March 27, 2018: Blog on “Deep Learning to Study the Brain to Improve Deep Learning” is Live. January 2017: Shavit Lab’s PPoPP 2017 paper, A Multicore Path to Connectomics-on-Demand is selected for Best Paper Nominee. June 3, 2016, MIT Commencement: Congratulations to new graduates, Gregory Odor and Hayk Saribekyan! (Pictured: Hayk Saribekyan and Professor Nir Shavit.) February 2016: The Shavit Lab has been awarded research funding under the IARPA Machine Intelligence from Cortical Networks (MICrONS) project. October 2015: Brain-like chip.

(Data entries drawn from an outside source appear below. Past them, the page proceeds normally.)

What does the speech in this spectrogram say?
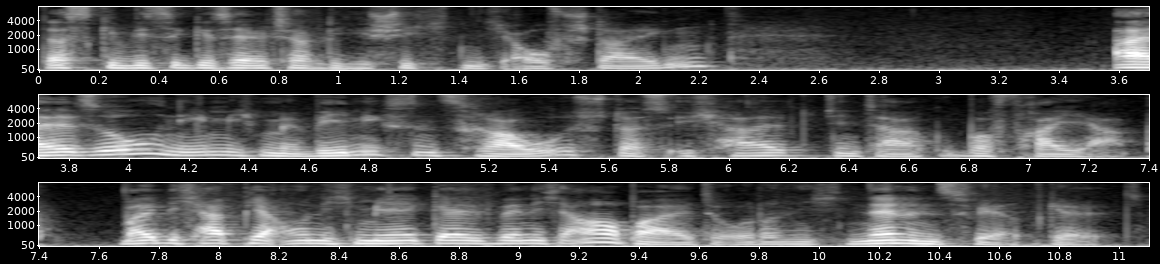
dass gewisse gesellschaftliche Schichten nicht aufsteigen. Also nehme ich mir wenigstens raus, dass ich halt den Tag über frei habe. Weil ich habe ja auch nicht mehr Geld, wenn ich arbeite oder nicht nennenswert Geld.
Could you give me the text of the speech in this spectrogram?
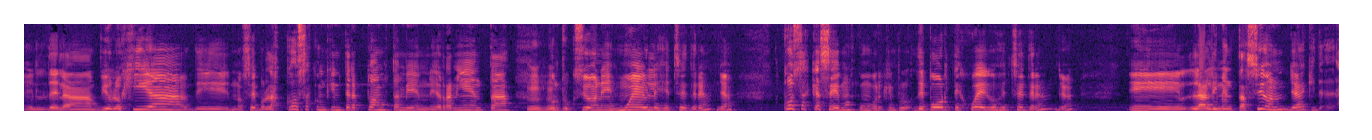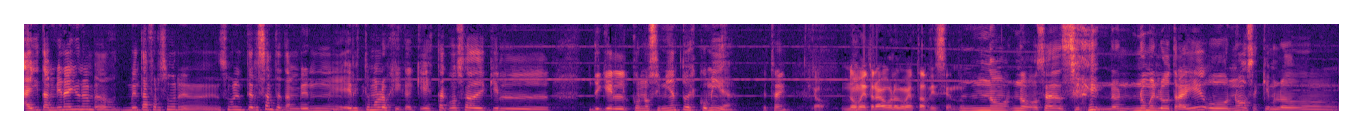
el de la biología, de, no sé, por las cosas con que interactuamos también, herramientas, Ujú. construcciones, muebles, etcétera, ¿ya? Cosas que hacemos, como por ejemplo deportes, juegos, etcétera, ¿ya? Eh, la alimentación, ¿ya? Ahí también hay una metáfora súper súper interesante, también epistemológica, que es esta cosa de que el, de que el conocimiento es comida, ¿está. No me trago lo que me estás diciendo. No, no, o sea, sí, no, no me lo tragué o no, o sea, es que me lo, me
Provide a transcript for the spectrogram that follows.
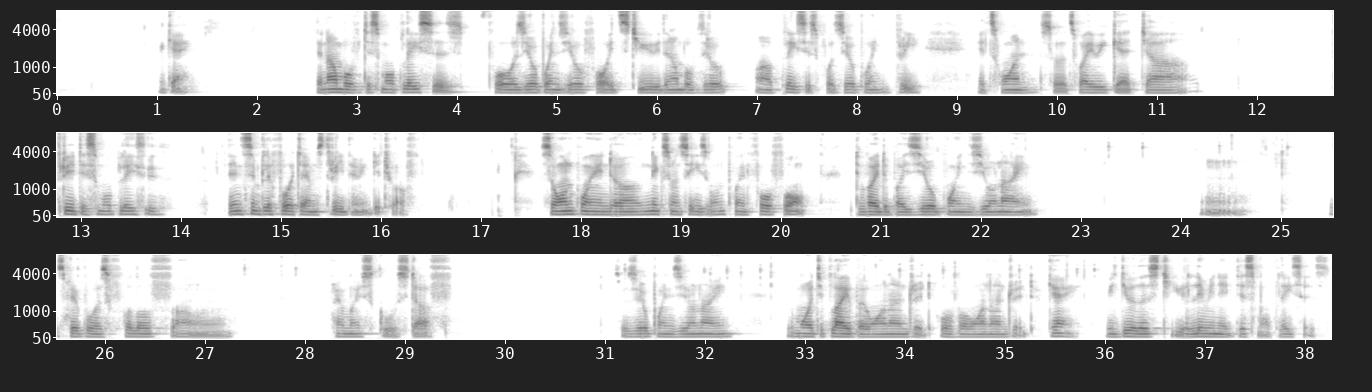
Okay. The number of decimal places for 0 0.04 it's 2 the number of zero uh, places for 0 0.3 it's 1 so that's why we get uh, three decimal places. Then simply 4 times 3 then we get 12 so one point uh, next one says 1.44 divided by 0 0.09 mm. this paper was full of uh, primary school stuff. So 0 0.09 we multiply by 100 over 100 okay? We do this to eliminate decimal places.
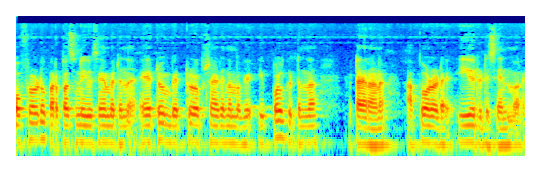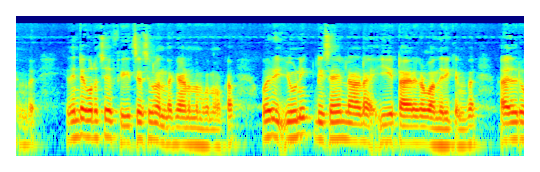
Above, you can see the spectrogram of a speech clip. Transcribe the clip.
ഓഫ് റോഡ് പർപ്പസിന് യൂസ് ചെയ്യാൻ പറ്റുന്ന ഏറ്റവും ബെറ്റർ ഓപ്ഷനായിട്ട് നമുക്ക് ഇപ്പോൾ കിട്ടുന്ന ടയറാണ് അപ്പോളുടെ ഈ ഒരു ഡിസൈൻ എന്ന് പറയുന്നത്. ഇതിന്റെ കുറച്ച് ഫീച്ചേഴ്സുകൾ എന്തൊക്കെയാണെന്ന് നമുക്ക് നോക്കാം. ഒരു യൂണിക് ഡിസൈനിലാണ് ഈ ടയറുകൾ വന്നിരിക്കുന്നത്. അതായത് ഒരു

High Throughput Connectomics The current design trend in large scale machine learning is to use distributed clusters of CPUs and GPUs with MapReduce-style programming. Some have been led to believe that this type of horizontal scaling can reduce or even eliminate the need for traditional algorithm development, careful parallelization, and performance engineering. This paper is a case study showing the contrary: that the benefits of algorithms, parallelization, and performance engineering, can sometimes be so vast that it is possible to solve “clusterscale” problems on a single commodity multicore machine. Connectomics is an emerging area of neurobiology that uses cutting edge machine learning and image processingRead More →
Witvliet, Daniel, Mulcahy, Ben, Mitchell, James K., Meirovitch, Yaron, Berger, Daniel R., Holmyard, Douglas, Schalek, Richard L., Cook, Steven J., Xian Koh, Wan, Neubauer, Marianna, Rehaluk, Christine, Wang, ZiTong, Kersen, David, Chisholm, Andrew D., Shavit, Nir, Lichtman, Jeffrey W., Samuel, Aravinthan, and Zhen, Mei. Invariant, stochastic, and developmentally regulated synapses constitute the C. elegans connectome from isogenic individuals. Poster Presentation at Cosyne 2019.